The Game is Afoot!: The Significance of Gratuitous Transfers in the Sherlock Holmes Canon

Stephen R. Alton

Texas A&M University - School of Law

September 14, 2010

This article presents a recently discovered and previously unpublished manuscript written by John H. Watson, M.D., and annotated by Professor Stephen Alton. Dr. Watson’s manuscript records an extended conversation that took place between the good doctor and his great friend, the renowned consulting detective Mr. Sherlock Holmes, regarding issues of gratuitous transfers of property – issues involving inheritances, wills, and trusts – that have arisen in some of the great cases solved by Mr. Holmes. This felicitous discovery confirms something that Professor Alton has long known: these gratuitous transfer issues permeate many of these adventures. Often, the action in the case occurs because of the desire of the wrong-doer to come into an inheritance, a bequest, or the present possession of an estate in land more quickly – perhaps by dispatching the intervening heir, beneficiary, or life tenant.

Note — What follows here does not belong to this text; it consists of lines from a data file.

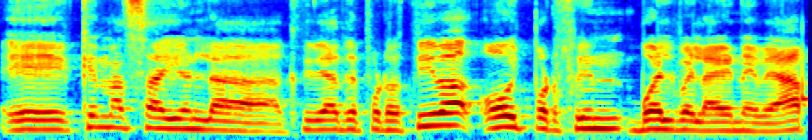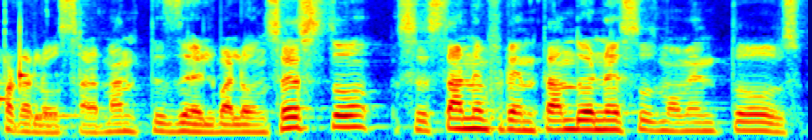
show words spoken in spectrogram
Eh, ¿Qué más hay en la actividad deportiva? Hoy por fin vuelve la NBA para los amantes del baloncesto. Se están enfrentando en estos momentos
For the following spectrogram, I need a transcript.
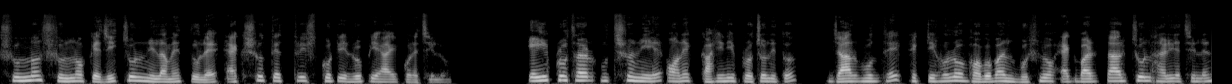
শূন্য শূন্য কেজি চুল নিলামে তুলে একশো তেত্রিশ কোটি রুপি আয় করেছিল। এই প্রথার উৎস নিয়ে অনেক কাহিনী প্রচলিত, যার মধ্যে একটি হল ভগবান বিষ্ণু একবার তার চুল হারিয়েছিলেন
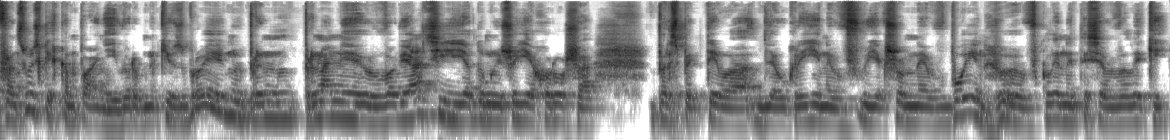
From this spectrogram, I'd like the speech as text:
французьких компаній, виробників зброї. Ну, при, принаймні в авіації, я думаю, що є хороша перспектива для України, якщо не в Боїнг е, вклинитися в великий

Professor Alton has annotated this manuscript, providing extensive analysis of these issues and citations to relevant, contemporary authority in his footnotes.

Number of Pages in PDF File: 37

Keywords: Gratuitous Transfers, Sherlock Holmes, Rule Against Perpetuities, Trusts, Estates, Wills

JEL Classification: K11, K19

Open PDF in Browser Download This Paper

Date posted: September 18, 2010  

Suggested Citation

Alton, Stephen R., The Game is Afoot!: The Significance of Gratuitous Transfers in the Sherlock Holmes Canon (September 14, 2010). Available at SSRN: http://ssrn.com/abstract=1676962 or http://dx.doi.org/10.2139/ssrn.1676962

Contact Information

Stephen R. Alton (Contact Author)
Texas A&M University - School of Law ( email )
1515 Commerce St.
Fort Worth, TX 76102
United States
817-212-4115 (Phone)
Feedback to SSRN

Paper statistics
Abstract Views: 995
Downloads: 195
Download Rank: 103,158

© 2015 Social Science Electronic Publishing, Inc. All Rights Reserved.  FAQ   Terms of Use   Privacy Policy   Copyright   Contact Us
This page was processed by apollo3 in 0.265 seconds